Check this essay out- here’s a quote:
The concentrated effort to stop this despoliation has led the local, state, and federal agents engaged in this oft-dangerous work to refer to themselves as the Thin Green Line. They do not see their actions simply as a piece of the controversial War on Drugs, but as a battle to protect and preserve imperiled landscapes. Yet there is not enough money or labor to do this critical rehab work. In 2010, volunteer restoration teams managed to reclaim 70 sites across the state, but more than 800 had been identified. Still, they and law enforcement do what they can.
Or, better, do what they feel they must. Lt. John Nores, Jr., of California’s Department of Fish and Game makes this case in War in the Woods: Combating the Marijuana Cartels on America’s Public Lands, a hyped-up if compelling account of the anguish he and his comrades feel at the end of each operation. Notwithstanding the book’s evocation of Vietnam–camouflaged strike forces slipping though a dense tangle wary of booby traps and stalking a well-armed enemy–it also advocates full restoration of the abused land.
Just before taking down an illegal dam that fed a major cultivation site along Bonjetti Creek in eastern face of the Santa Cruz Mountains, Nores muses:

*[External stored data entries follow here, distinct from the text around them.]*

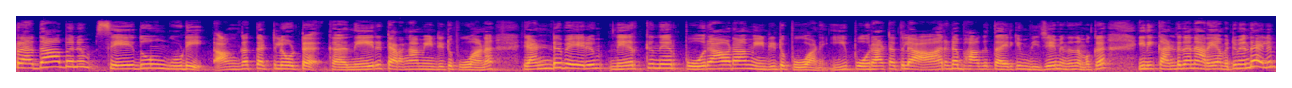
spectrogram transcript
പ്രതാപനും സേതുവും കൂടി അങ്കത്തട്ടിലോട്ട് നേരിട്ട് ഇറങ്ങാൻ വേണ്ടിയിട്ട് പോവാണ്. രണ്ടുപേരും നേർക്കുനേർ പോരാടാൻ വേണ്ടിയിട്ട് പോവാണ്. ഈ പോരാട്ടത്തിൽ ആരുടെ ഭാഗത്തായിരിക്കും വിജയം എന്ന് നമുക്ക് ഇനി കണ്ടു തന്നെ അറിയാൻ പറ്റും. എന്തായാലും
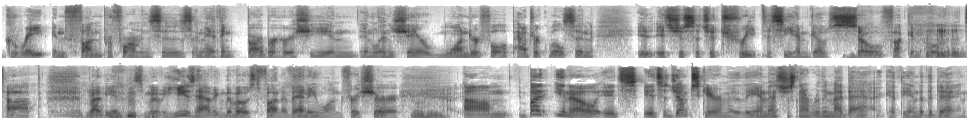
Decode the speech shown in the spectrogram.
great and fun performances. I mean, I think Barbara Hershey and, and Lin Shaye are wonderful. Patrick Wilson, it, it's just such a treat to see him go so fucking over the top by the end of this movie. He's having the most fun of anyone for sure. Um, but you know, it's it's a jump scare movie, and that's just not really my bag at the end of the day.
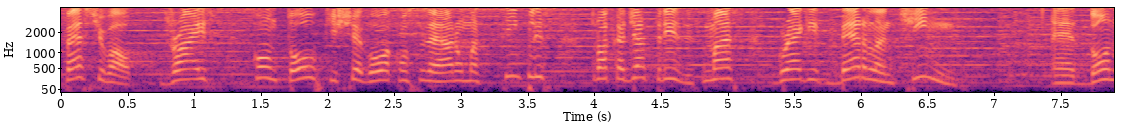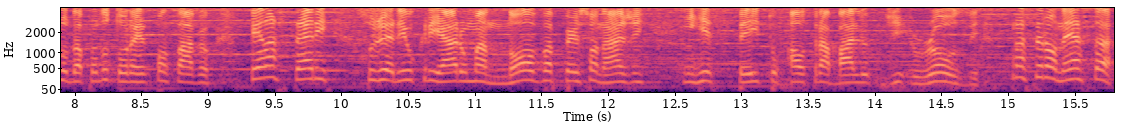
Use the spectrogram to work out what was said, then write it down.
Festival, Dries contou que chegou a considerar uma simples troca de atrizes, mas Greg Berlantin é, dono da produtora responsável pela série, sugeriu criar uma nova personagem em respeito ao trabalho de Rose. Para ser honesta,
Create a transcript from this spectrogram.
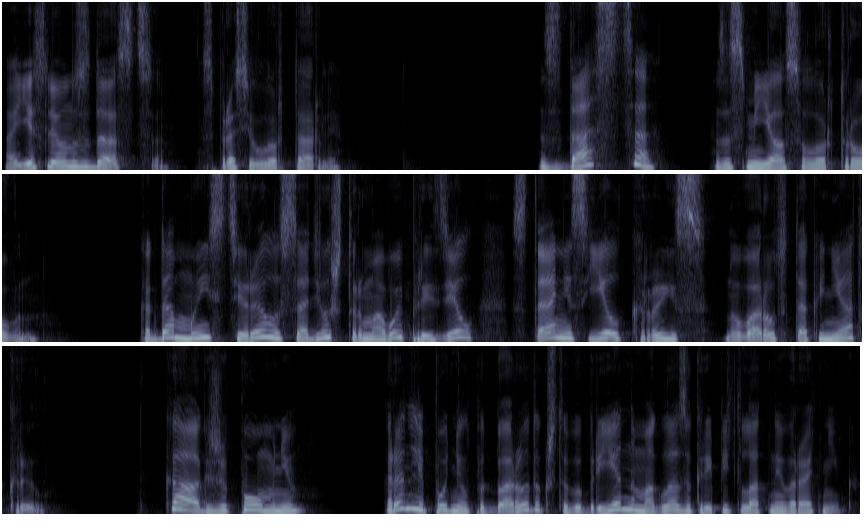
«А если он сдастся?» — спросил лорд Тарли. «Сдастся?» — засмеялся лорд Рован. Когда мы с Тирелла садил штормовой предел, Стани съел крыс, но ворот так и не открыл. «Как же, помню», Ренли поднял подбородок, чтобы Бриенна могла закрепить латный воротник.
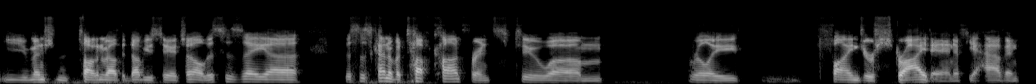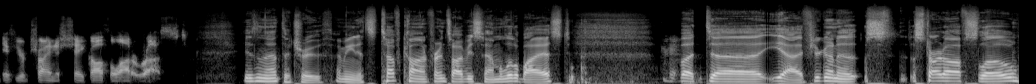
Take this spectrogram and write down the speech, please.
you mentioned talking about the WCHL. This is a, uh, this is kind of a tough conference to um, really find your stride in if you haven't if you're trying to shake off a lot of rust isn't that the truth i mean it's a tough conference obviously i'm a little biased but uh, yeah, if you're going to s- start off slow,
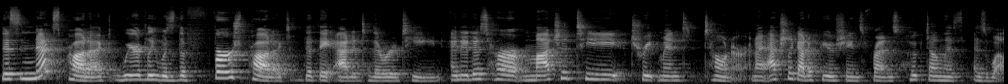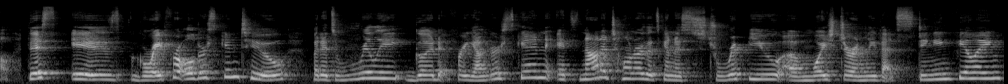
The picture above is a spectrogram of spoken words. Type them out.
This next product, weirdly, was the first product that they added to their routine, and it is her Matcha Tea Treatment Toner. And I actually got a few of Shane's friends hooked on this as well. This is great for older skin too, but it's really good for younger skin. It's not a toner that's gonna strip you of moisture and leave that stinging feeling.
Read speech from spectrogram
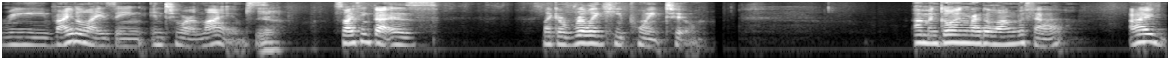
revitalizing into our lives Yeah. so i think that is like a really key point too um and going right along with that i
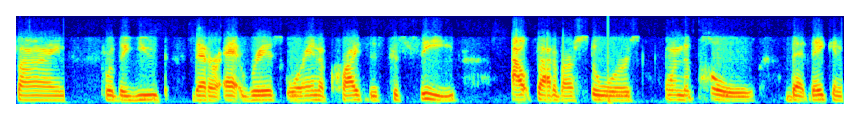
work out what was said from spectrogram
sign for the youth that are at risk or in a crisis to see outside of our stores on the pole that they can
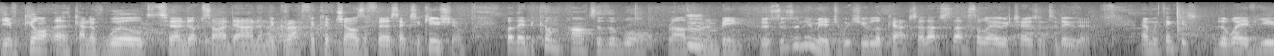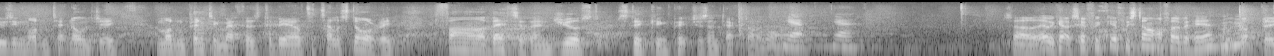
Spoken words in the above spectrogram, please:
You've got a kind of world turned upside down and the graphic of Charles I's execution. But they become part of the wall rather Mm. than being this is an image which you look at. So that's that's the way we've chosen to do this. And we think it's the way of using modern technology, modern printing methods to be able to tell a story far better than just sticking pictures and text on a wall. Yeah, yeah. So there we go. So if we if we start off over here, we've got the,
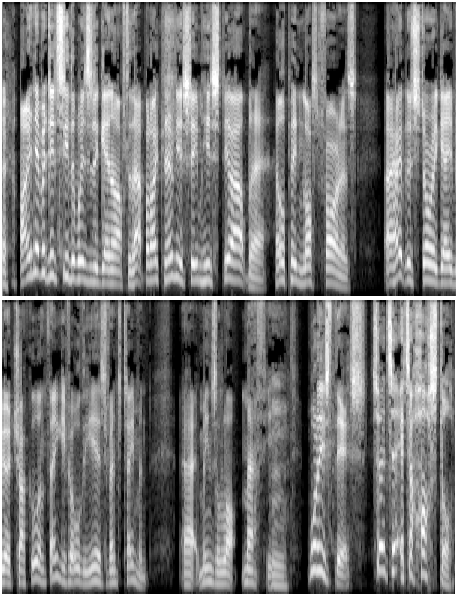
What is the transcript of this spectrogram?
I never did see the wizard again after that, but I can only assume he's still out there helping lost foreigners. I hope this story gave you a chuckle, and thank you for all the years of entertainment. Uh, it means a lot, Matthew. Hmm. What is this? So it's a, it's a hostel,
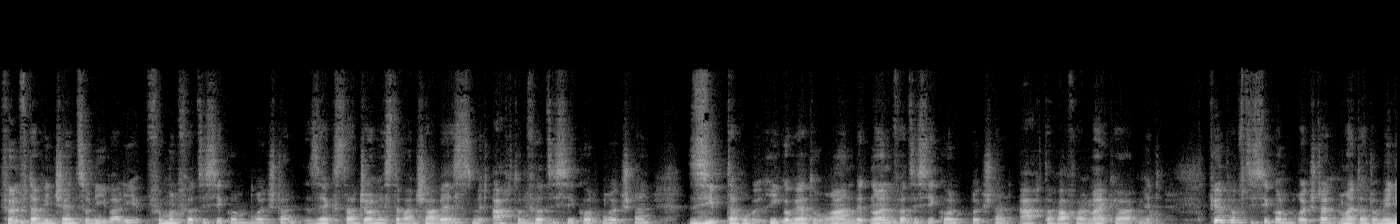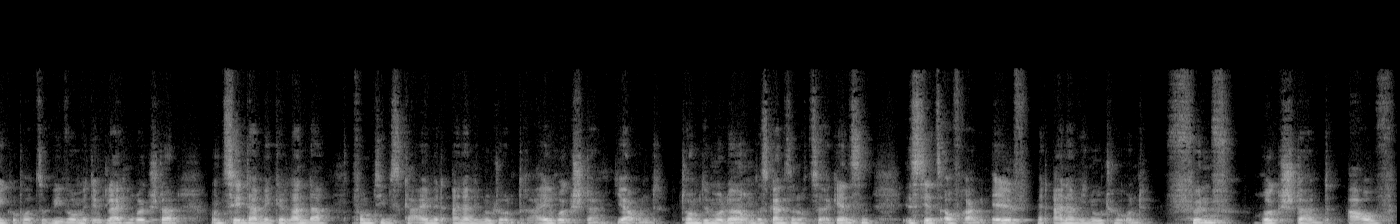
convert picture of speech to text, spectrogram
Fünfter Vincenzo Nibali, 45 Sekunden Rückstand. Sechster John Esteban Chavez mit 48 Sekunden Rückstand. Siebter Rigoberto Uran mit 49 Sekunden Rückstand. Achter Rafael Maika mit 54 Sekunden Rückstand, 9. Domenico Pozzovivo mit dem gleichen Rückstand und 10. Mikel Landa vom Team Sky mit einer Minute und drei Rückstand. Ja, und Tom Dumoulin, um das Ganze noch zu ergänzen, ist jetzt auf Rang 11 mit einer Minute und fünf Rückstand auf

“The creek water above the dam is clean, clear, and cold, just like a high-mountain trout stream in California’s Sierra Nevada. The surrounding ferns, grasses, and thick tree canopies above the creek are similarly pristine and beautiful….Standing here I have a hard time imagining that more than a million people are hustling around the San José area only a short distance from us, and yet these amazing natural areas are so close and provide so much to our environment and its wildlife species.”